PROBLEM TO SOLVE: What is needed is an exact copy of the lines from the one containing "Can you do a" through the last line of the entries below, both included.

[Stored data]
+ + + + +
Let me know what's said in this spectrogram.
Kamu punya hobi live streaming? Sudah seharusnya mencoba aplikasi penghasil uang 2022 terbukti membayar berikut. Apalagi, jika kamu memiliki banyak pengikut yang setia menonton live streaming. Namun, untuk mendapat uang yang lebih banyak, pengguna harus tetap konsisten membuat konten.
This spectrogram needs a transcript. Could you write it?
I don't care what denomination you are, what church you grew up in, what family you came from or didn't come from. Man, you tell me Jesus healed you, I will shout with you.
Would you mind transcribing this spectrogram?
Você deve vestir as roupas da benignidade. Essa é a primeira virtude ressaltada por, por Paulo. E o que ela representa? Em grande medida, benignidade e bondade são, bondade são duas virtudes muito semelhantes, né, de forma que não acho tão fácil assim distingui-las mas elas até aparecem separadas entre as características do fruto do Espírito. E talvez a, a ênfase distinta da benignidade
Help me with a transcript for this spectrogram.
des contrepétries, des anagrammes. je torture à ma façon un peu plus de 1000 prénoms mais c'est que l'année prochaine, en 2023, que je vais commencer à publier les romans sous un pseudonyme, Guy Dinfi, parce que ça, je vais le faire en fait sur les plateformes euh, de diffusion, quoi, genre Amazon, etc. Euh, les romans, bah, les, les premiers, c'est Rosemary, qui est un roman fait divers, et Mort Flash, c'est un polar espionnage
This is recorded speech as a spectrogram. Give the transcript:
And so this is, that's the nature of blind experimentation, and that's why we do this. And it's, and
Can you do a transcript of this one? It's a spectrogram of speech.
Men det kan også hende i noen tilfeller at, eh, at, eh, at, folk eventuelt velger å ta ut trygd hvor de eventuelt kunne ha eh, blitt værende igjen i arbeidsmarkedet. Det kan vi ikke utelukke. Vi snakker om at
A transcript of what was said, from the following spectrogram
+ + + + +
RESPONSE BOX:
Can you do a transcript of this one? It's a spectrogram of speech.
Men det kan også hende i noen tilfeller at, eh, at, eh, at, folk eventuelt velger å ta ut trygd hvor de eventuelt kunne ha eh, blitt værende igjen i arbeidsmarkedet. Det kan vi ikke utelukke. Vi snakker om at
A transcript of what was said, from the following spectrogram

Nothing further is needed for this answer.